Agency variations were split into only two categories: active, where the participants had a button to start the vibrotactile sequence; and passive, where the participants were allowed 30 s after each sequence was displayed to provide their response before the trial automatically advanced. The conditions in this experiment crossed these two categories such that there were 6 conditions for each participant presented in a random order: double focus passive, double focus active, wide focus passive, wide focus active, narrow focus passive, and narrow focus active.
Participants were seated in front of a computer screen with their left hand placed on the table and their right hand using a computer mouse. The participant wore the vibrotactile sleeve on their left forearm as described in Sect. 2.2. The participant wore noise canceling headphones playing pink noise throughout the experiment to isolate them from any outside auditory stimulation. After receiving instructions from the experimenter, the participant interacted with a GUI on the computer to begin the experiment. Participants started with 5 practice trials and received feedback on the correct response in each trial.

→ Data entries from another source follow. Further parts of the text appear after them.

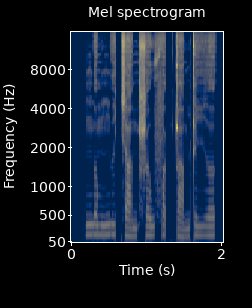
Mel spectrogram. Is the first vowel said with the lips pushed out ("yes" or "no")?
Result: no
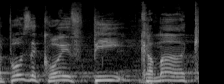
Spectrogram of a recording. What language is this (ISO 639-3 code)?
heb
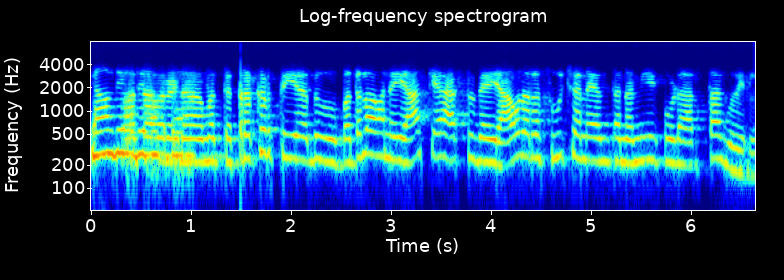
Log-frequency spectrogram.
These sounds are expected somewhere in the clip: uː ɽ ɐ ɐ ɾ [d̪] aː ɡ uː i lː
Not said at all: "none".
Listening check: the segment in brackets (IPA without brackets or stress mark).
t̪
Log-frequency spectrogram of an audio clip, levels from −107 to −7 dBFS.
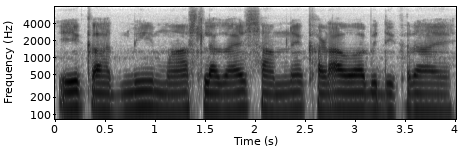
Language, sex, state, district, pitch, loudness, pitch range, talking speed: Hindi, male, Uttar Pradesh, Lucknow, 120 Hz, -17 LUFS, 115-125 Hz, 165 wpm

After practice, participants responded to 20 identification trials in a randomly selected condition as described in Sect. 2.3. Participants repeated this process for all six conditions.